The only other surprises were the various teases of the band's favorite songs that they threw into the middle of "Villiers Terrace" and "Nothing Lasts Forever". However, even that wasn't really a surprise at all; they've been doing that practically since the beginning. Still, it's fun to see them do it live. Musically, they were consistently on point. The could hammer out these songs without even trying, but thankfully they still invest them with energy and strength. The fact that the setlist is so predictable is a bit disappointing, but at least the songs they do always play are a superb selection.

The biggest disappointment, however, was Mac's voice. For the most part, he still sings well enough, but he can't hit the notes like he used to. In "Never Stop", "The Cutter", and "Ocean Rain" in particular, he changed some of the melodies to a lower register. It seemed like he was trying to give his all for "The Cutter", but he couldn't quite make it each time and he sometimes opted for the easy route. On other songs, you could hear his voice stretch and fail. "The Killing Moon" was unfortunately the worst example. Most of the song was great, but I guess he figured he couldn't just skip the highest parts. He tried his best, but he just couldn't do it. In general, there was an element of power in his voice that was missing. The best Bunnymen songs feature sections where Mac would belt out in an almost unbelievably strong voice, and that just didn't quite happen.

For a band that got their start just about 40 years ago, though, they still have a lot to offer. The songs are as good as ever, and the fact that they are still able to throw a new one in the mix that isn't an obvious dud is reassuring.

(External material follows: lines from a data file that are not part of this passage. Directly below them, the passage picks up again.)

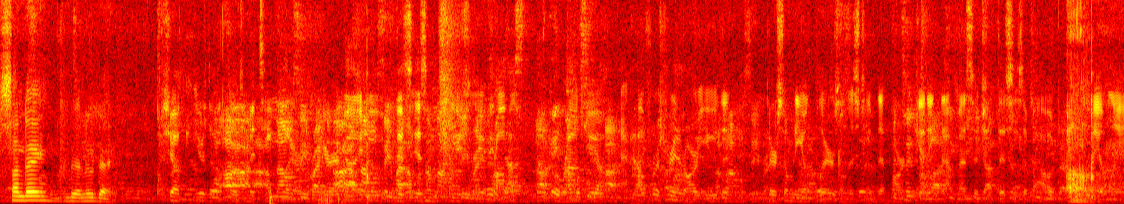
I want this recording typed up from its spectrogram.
Sunday will be a new day. Chuck, you're the ultimate team player. You're a guy who this isn't usually a problem around you. How frustrated are you that there's so many young players on this team that aren't getting that message that this is about family?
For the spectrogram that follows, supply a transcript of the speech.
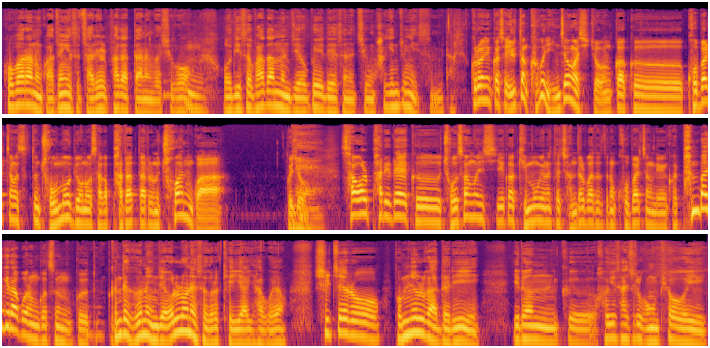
고발하는 과정에서 자료를 받았다는 것이고 음. 어디서 받았는지 여부에 대해서는 지금 확인 중에 있습니다. 그러니까 자, 일단 그건 인정하시죠. 그러니까 그 고발장을 썼던 조모 변호사가 받았다는 초안과 그죠. 네. 4월 8일에 그 조성은 씨가 김웅현한테 전달받았던 고발장 내용이 거의 판박이라고 하는 것은 그 근데 그거는 이제 언론에서 그렇게 이야기하고요. 실제로 법률가들이 이런 그 허위 사실 공표의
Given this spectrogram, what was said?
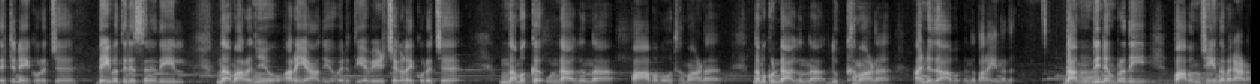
തെറ്റിനെക്കുറിച്ച് ദൈവത്തിരുസന്നിധിയിൽ നാം അറിഞ്ഞോ അറിയാതെയോ വരുത്തിയ വീഴ്ചകളെക്കുറിച്ച് നമുക്ക് ഉണ്ടാകുന്ന പാപബോധമാണ് നമുക്കുണ്ടാകുന്ന ദുഃഖമാണ് അനുതാപം എന്ന് പറയുന്നത്. നാം ദിനം പ്രതി പാപം ചെയ്യുന്നവരാണ്.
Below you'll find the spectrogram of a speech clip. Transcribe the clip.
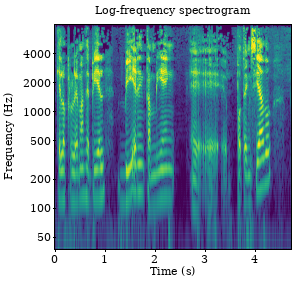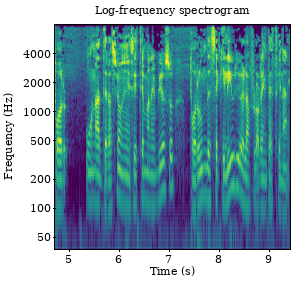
que los problemas de piel vienen también eh, potenciados por una alteración en el sistema nervioso, por un desequilibrio de la flora intestinal.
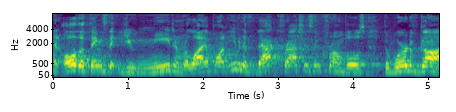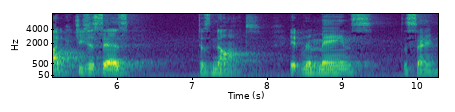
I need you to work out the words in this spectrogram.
and all the things that you need and rely upon, even if that crashes and crumbles, the Word of God, Jesus says, does not. It remains the same.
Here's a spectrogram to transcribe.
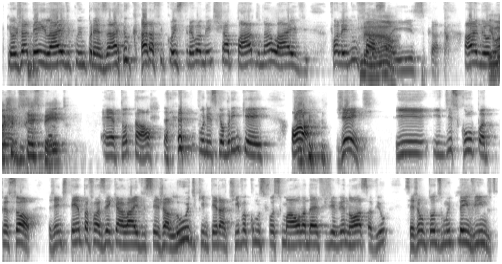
Porque eu já dei live com o empresário e o cara ficou extremamente chapado na live. Falei, não faça não. isso, cara. Ai, meu eu Deus. acho desrespeito. É, total. Por isso que eu brinquei. Ó, gente, e, e, desculpa, pessoal, a gente tenta fazer que a live seja lúdica, interativa, como se fosse uma aula da FGV nossa, viu? Sejam todos muito bem-vindos.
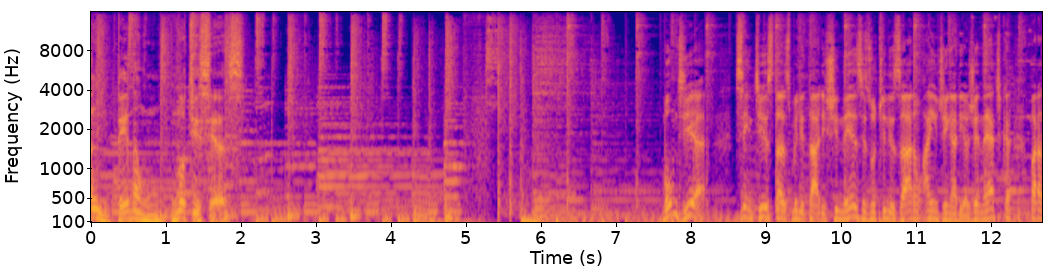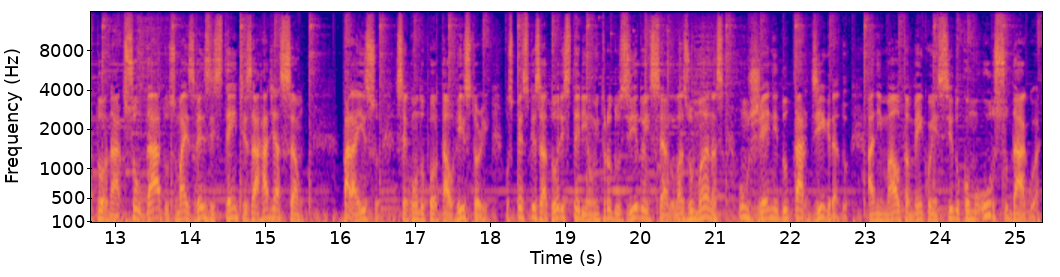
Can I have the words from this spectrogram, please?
Antena 1 Notícias. Bom dia! Cientistas militares chineses utilizaram a engenharia genética para tornar soldados mais resistentes à radiação. Para isso, segundo o portal History, os pesquisadores teriam introduzido em células humanas um gene do tardígrado, animal também conhecido como urso d'água.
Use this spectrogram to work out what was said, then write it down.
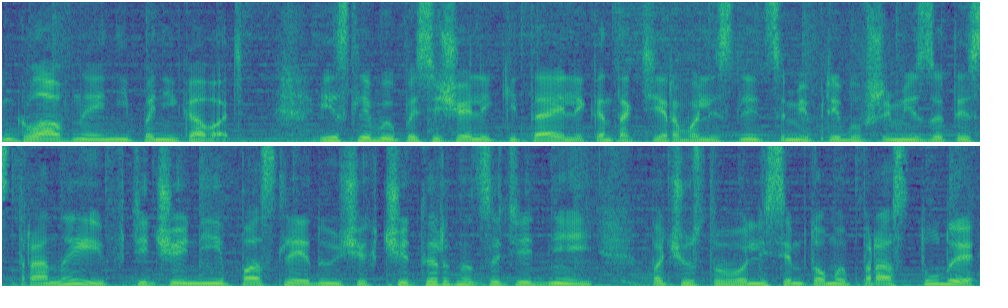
главное не паниковать. Если вы посещали Китай или контактировали с лицами, прибывшими из этой страны, и в течение последующих 14 дней почувствовали симптомы простуды,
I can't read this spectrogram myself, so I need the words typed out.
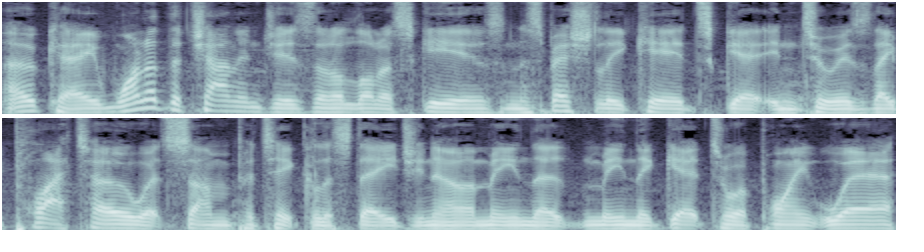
Okay, one of the challenges that a lot of skiers and especially kids get into is they plateau at some particular stage. You know, I mean that I mean they get to a point where.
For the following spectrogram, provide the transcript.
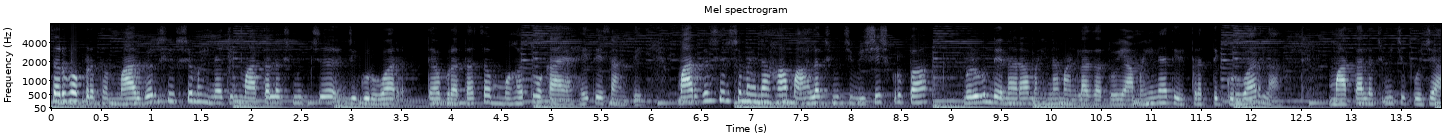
सर्वप्रथम मार्गशीर्ष महिन्यातील माता लक्ष्मीचं जे गुरुवार त्या व्रताचं महत्त्व काय आहे ते सांगते. मार्गशीर्ष महिना हा महालक्ष्मीची विशेष कृपा मिळवून देणारा महिना मानला जातो. या महिन्यातील प्रत्येक गुरुवारला माता लक्ष्मीची पूजा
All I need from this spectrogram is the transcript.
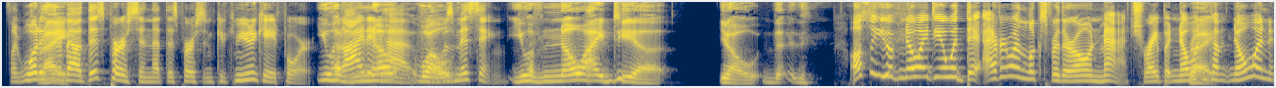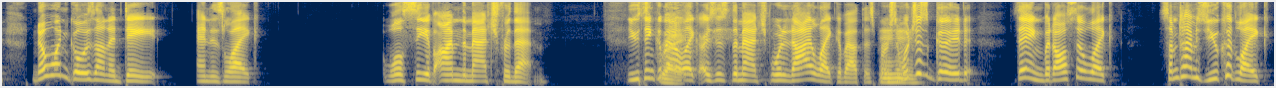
It's like, what is Right. it about this person that this person could communicate for? You have that I didn't have. well- what was missing? you have no idea, you know, the, Also, you have no idea what they, everyone looks for their own match, right? But no one Right. comes. No one. No one goes on a date and is like, "We'll see if I'm the match for them." You think about Right. like, is this the match? What did I like about this person? Which mm-hmm. is a good thing, but also like sometimes you could like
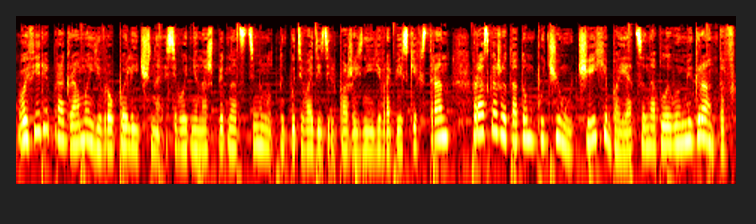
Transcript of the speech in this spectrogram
В эфире программа «Европа лично». Сегодня наш 15-минутный путеводитель по жизни европейских стран расскажет о том, почему чехи боятся наплыва мигрантов,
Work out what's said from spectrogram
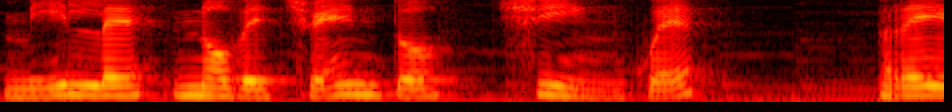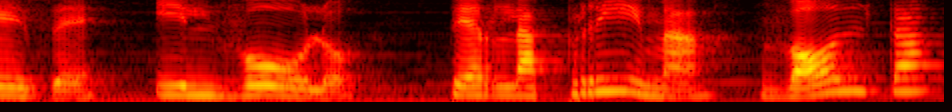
1905 prese il volo per la prima volta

I wish they would've thrown in some more obscurities or simply played a longer set, but they lived up to their reputation of being a capable and well-honed band.

And They Spoke in Anthems: C
Echo & the Bunnymen: B

P.S. Unfortunately, we weren't granted any special treats for Halloween. In fact, Mac claimed to "hate Halloween". I wasn't able to understand his explanation, though.